At the national school in Ballybay, Freddy excelled at writing and composition. He and his brother, Patrick, were sent to the Cistercian secondary school at Roscrea in Tipperary where his writing again was his forte, so it was a major surprise when he went up to University College, Dublin, to study architecture. That, inevitably, did not last long and Freddy joined the RAF in 1942 at a time when some Irishmen signed up out of idealism, but more joined up to send money home to struggling families.

He was posted to a radar station at Crossmaglen in Armagh where off-duty time was spend in cross-border smuggling and, on demobilisation, the forces secured him a job as a museum attendant in the city which was to rival Monaghan in his affections, Glasgow.

The museum job lasted only days as Freddy popped out for cigarettes and a picture was stolen.

Thereafter followed a period during which Freddy Anderson successively became a lamplighter, a tram conductor, book barrow salesman, night porter, hoistman, labourer, telephone operator, garage clerk, dyker, and several other jobs which escaped his memory. One of the Behans, probably Dominic, reportedly said of him that he ''never rose from the gutter to the dizzy heights of extreme poverty, even''. There is, however, a mighty gap between physical poverty and poverty of the soul.

These experiences informed his drift towards theatre, particuarly agitprop. In 1947 he joined Glasgow Unity Theatre, effectively launching a career which saw him become a valuable player in Glasgow's left-wing artistic life. He later recalled that an encounter in Sauchiehall Street when he introduced himself to Roddy McMillan set everything in train.

McMillan took the young Irishman into Craig's Restaurant and bought him a cup of tea and

Freddy Anderson found his spiritual home at the Unity Centre. One of the Unity's two groups, Freddy could never remember which, produced his first play, called Thirty Three Years, in the late 1940s.

His plays were performed over the years by various community groups, including a pantomime based on Glasgow's coat of arms and called Wee Willie Winkie, the dramatic eighteenth century chronicle, The Calton Weavers, and the tour de force on the life of John McLean, Krassivy.

This latter work won for its author an Edinburgh Festival Fringe First, playing to packed houses in both Edinburgh and Glasgow during the McLean centenary celebrations in 1979. His literary work in the Easterhouse community was also recognised by an Irish Post award.

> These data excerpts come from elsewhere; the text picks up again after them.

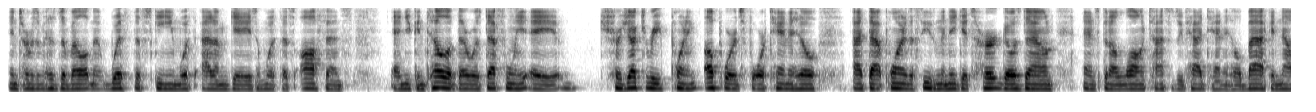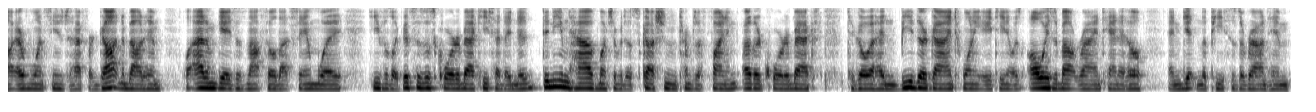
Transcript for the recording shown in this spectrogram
in terms of his development with the scheme, with Adam Gase, and with this offense. And you can tell that there was definitely a trajectory pointing upwards for Tannehill at that point of the season. Then he gets hurt, goes down, and it's been a long time since we've had Tannehill back, and now everyone seems to have forgotten about him. Well, Adam Gase does not feel that same way. He feels like this is his quarterback. He said they didn't even have much of a discussion in terms of finding other quarterbacks to go ahead and be their guy in 2018. It was always about Ryan Tannehill and getting the pieces around him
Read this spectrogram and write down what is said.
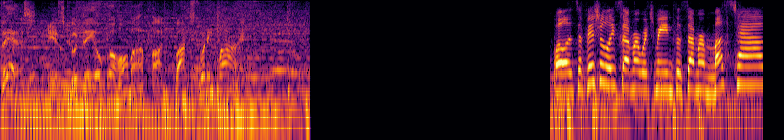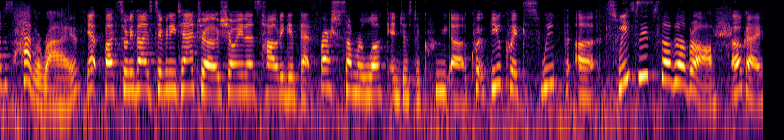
This is Good Day Oklahoma on Fox 25. Well, it's officially summer, which means the summer must-haves have arrived. Yep, Fox 25's Tiffany Tatro showing us how to get that fresh summer look and just a uh, quick, few quick sweep, uh, sweeps? Sweeps of the brush. Okay,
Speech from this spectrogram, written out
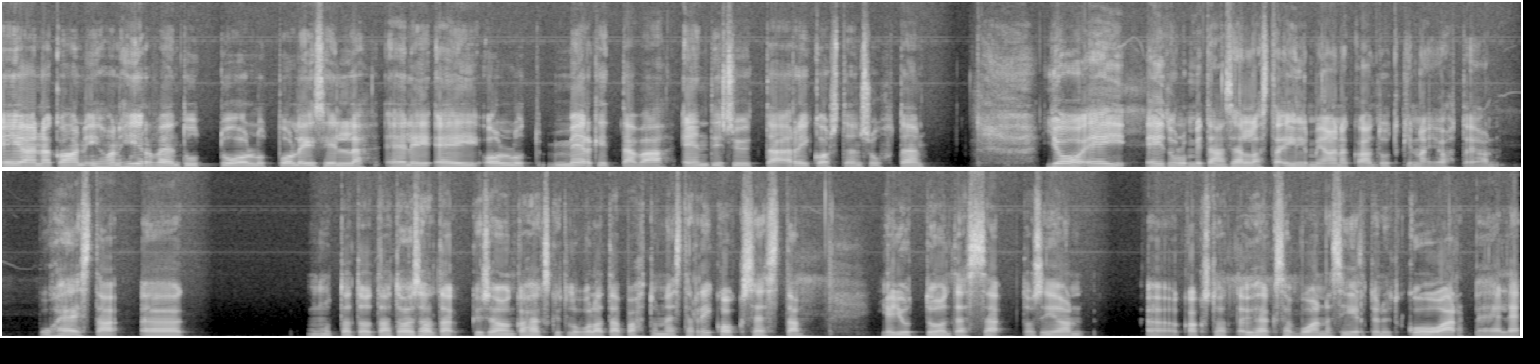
ei ainakaan ihan hirveän tuttu ollut poliisille, eli ei ollut merkittävää entisyyttä rikosten suhteen. Joo, ei, ei tullut mitään sellaista ilmiä ainakaan tutkinnanjohtajan puheista, ö, mutta tota, toisaalta kyse on 80-luvulla tapahtuneesta rikoksesta, Ja juttu on tässä tosiaan 2009 vuonna siirtynyt KRPlle,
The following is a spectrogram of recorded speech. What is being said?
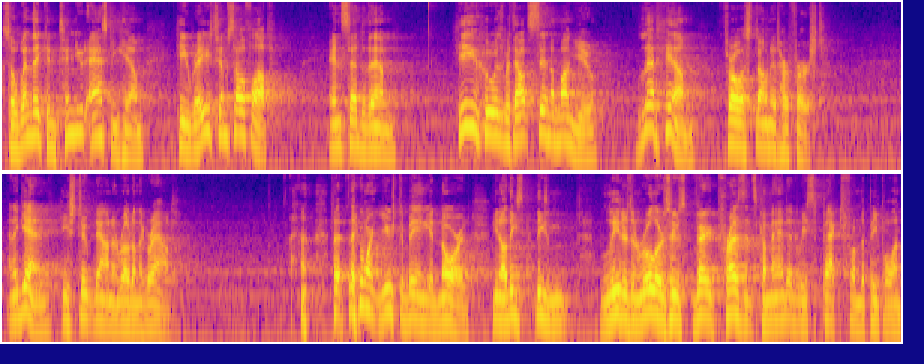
So when they continued asking him, he raised himself up and said to them, He who is without sin among you, let him throw a stone at her first. And again, he stooped down and wrote on the ground. they weren't used to being ignored. You know, these, these leaders and rulers whose very presence commanded respect from the people and,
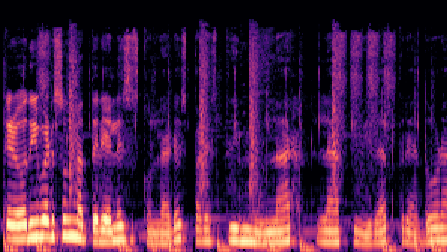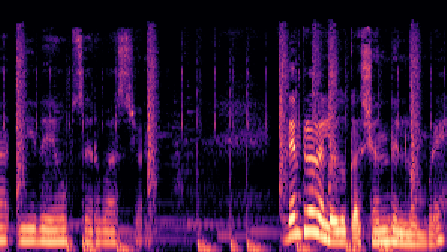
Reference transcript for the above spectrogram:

One production, The Ghost of Provanhall, a razor-sharp political satire which included Teddy Taylor swinging a birch in a mock duel with a famous Glasgow civic figure wielding an Arabian sword, attracted a censorship demand when excerpts were shown on TV.

Late in life he finally produced the book which drew together all his attributes. Oiney Hoy, a tale of the wanderings of a ''green fool'', toys with Ireland's myths, stereotypes, pretensions, and foibles, a gentle but effective satire which also translated with great success on to the Edinburgh Fringe stage.

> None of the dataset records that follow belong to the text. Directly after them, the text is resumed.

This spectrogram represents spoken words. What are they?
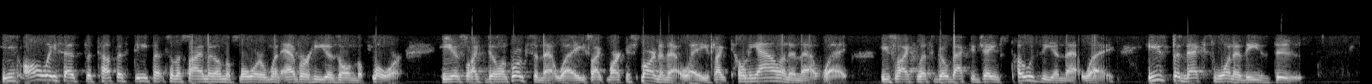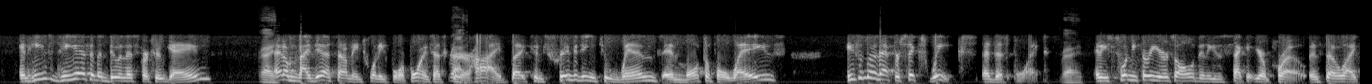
He always has the toughest defensive assignment on the floor whenever he is on the floor. He is like Dillon Brooks in that way. He's like Marcus Smart in that way. He's like Tony Allen in that way. He's like, let's go back to James Posey in that way. He's the next one of these dudes. And he's he hasn't been doing this for two games. Right. And by this, I don't mean 24 points. That's career Right. high. But contributing to wins in multiple ways, he's been doing that for six weeks at this point. Right. And he's 23 years old, and he's a second year pro. And so, like,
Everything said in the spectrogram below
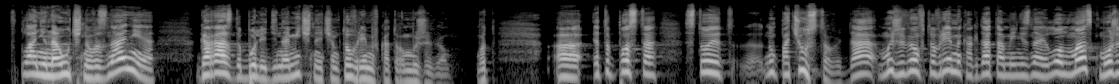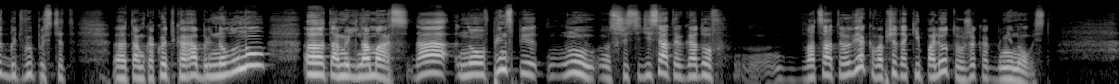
в плане научного знания гораздо более динамичное, чем то время, в котором мы живем. Вот это просто стоит ну, почувствовать. Да? Мы живем в то время, когда там, я не знаю, Илон Маск, может быть, выпустит э, там какой-то корабль на Луну э, там, или на Марс, да? но, в принципе, ну, с 60-х годов 20 века вообще такие полеты уже как бы не новость.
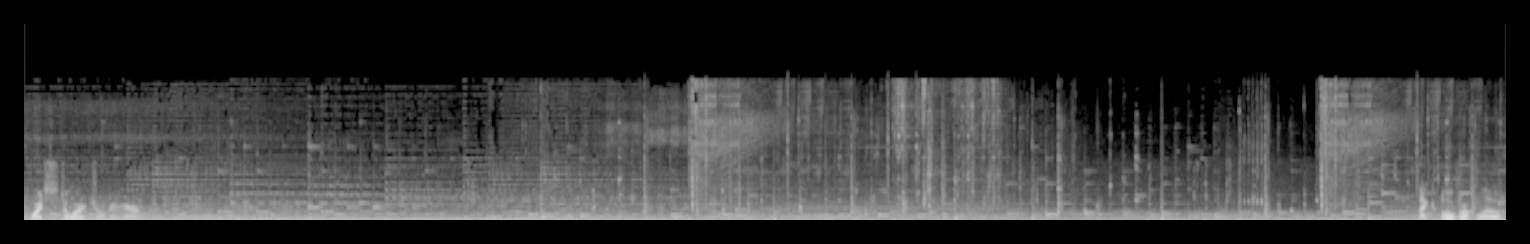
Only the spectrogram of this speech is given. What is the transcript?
quartz storage over here. Like overflow.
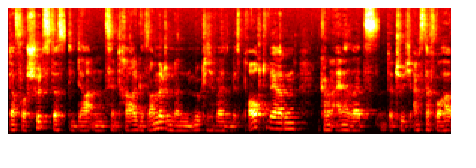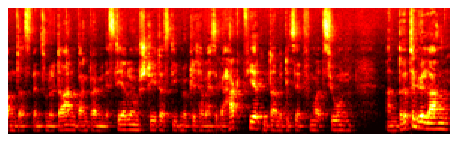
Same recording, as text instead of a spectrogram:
davor schützt, dass die Daten zentral gesammelt und dann möglicherweise missbraucht werden. Da kann man einerseits natürlich Angst davor haben, dass wenn so eine Datenbank beim Ministerium steht, dass die möglicherweise gehackt wird und damit diese Informationen an Dritte gelangen.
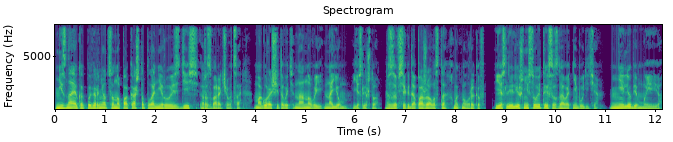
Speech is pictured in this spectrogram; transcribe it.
Не знаю, как повернется, но пока что планирую здесь разворачиваться. Могу рассчитывать на новый наем, если что». «Завсегда, пожалуйста», — хмыкнул Рыков. «Если лишней суеты создавать не будете. Не любим мы ее».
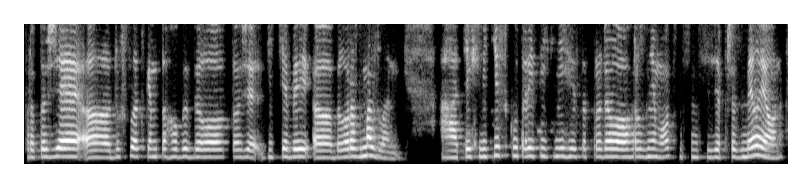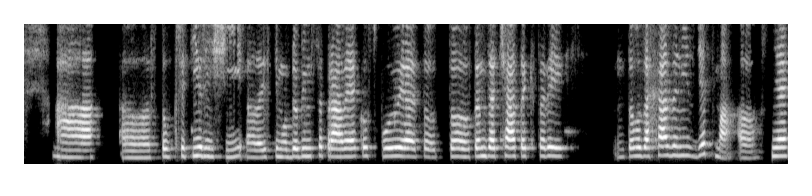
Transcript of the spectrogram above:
protože důsledkem toho by bylo to, že dítě by bylo rozmazlené. A těch výtisků tady té knihy se prodalo hrozně moc, myslím si, že přes milion. A uh, s tou třetí říší, ale s tím obdobím se právě jako spojuje to, to, ten začátek tady toho zacházení s dětma. Vlastně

Towards the end of his life,

Freddy had been preparing the further adventures of Oiney and was working on an autobiography. But the illness with which he struggled for more than 20 years caught up with him in a Glasgow nursing home earlier this week, two years after he lost his wife and companion, Isobel. He leaves three children, Paul, Dermott, and Isobel, but his passing dims the Glasgow scene and will be mourned more widely by friends from every walk of life.

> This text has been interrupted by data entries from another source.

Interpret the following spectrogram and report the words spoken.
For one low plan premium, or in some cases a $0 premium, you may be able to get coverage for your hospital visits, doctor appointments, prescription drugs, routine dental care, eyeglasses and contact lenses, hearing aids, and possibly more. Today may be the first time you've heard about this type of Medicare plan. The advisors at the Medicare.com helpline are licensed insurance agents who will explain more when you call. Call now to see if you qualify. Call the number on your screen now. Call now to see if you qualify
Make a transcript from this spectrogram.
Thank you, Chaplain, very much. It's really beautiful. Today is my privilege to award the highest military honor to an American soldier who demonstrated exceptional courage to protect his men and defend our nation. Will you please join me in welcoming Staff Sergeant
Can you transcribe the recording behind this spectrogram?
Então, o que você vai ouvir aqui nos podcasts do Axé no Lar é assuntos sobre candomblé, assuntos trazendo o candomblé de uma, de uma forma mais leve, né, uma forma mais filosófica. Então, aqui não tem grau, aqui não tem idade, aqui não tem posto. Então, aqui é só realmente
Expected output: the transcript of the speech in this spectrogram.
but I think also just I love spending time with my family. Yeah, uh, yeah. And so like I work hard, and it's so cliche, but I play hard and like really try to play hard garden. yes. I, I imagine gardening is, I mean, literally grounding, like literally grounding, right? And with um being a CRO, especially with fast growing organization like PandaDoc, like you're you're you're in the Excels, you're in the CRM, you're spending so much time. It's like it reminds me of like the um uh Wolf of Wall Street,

Freddy Anderson, poet, playwright, author; born September 11, 1922, died December 10, 2001.